Calvin Coolidge had the good fortune to occupy the White House at a time of national peace and prosperity, inheriting the job on the death of Warren Harding in 1923, and resigning of his own accord, in advance of the Wall Street crash of 1929. The events of his two terms are not much remembered, and neither is he. His memoirs could be of interest only to someone trying to investigate the astonishing corruption of Harding’s cabinet (in which he sat, as Vice-President), and wondering what he might have to say about it. The answer is that he says precisely nothing.
That, at least, is in character, for ‘Silent Cal’ would become a running joke as president. Supposedly a woman seated beside him at dinner said “Someone’s just bet me I won’t get more than two words out of you”, to which he replied “You lost.” If that wasn’t true, then it should have been, and his taciturnity extends into this little volume, perhaps the only presidential memoirs that a man can comfortably lift.
But don’t look for any miracles of distillation here. The first and better half simply describes a frugal upbringing in small-town Vermont and a good education at Amherst College. The second half, covering the White House years, is disappointingly unrevealing, mostly dry little lectures about how to delegate responsibility.
Entirely absent, for example, is anything about his lively and popular First Lady, except a single sentence, sounding like something on a gravestone.
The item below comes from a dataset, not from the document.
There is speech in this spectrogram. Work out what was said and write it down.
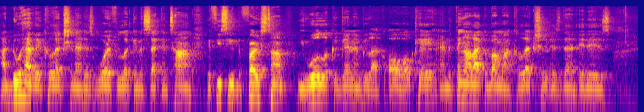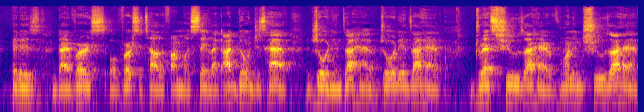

Actually it was Harding’s First Lady I was hoping to hear more about - so dominant in her husband’s career, even helping to select his cabinet, that she must have known more about the scandals than she ever let on.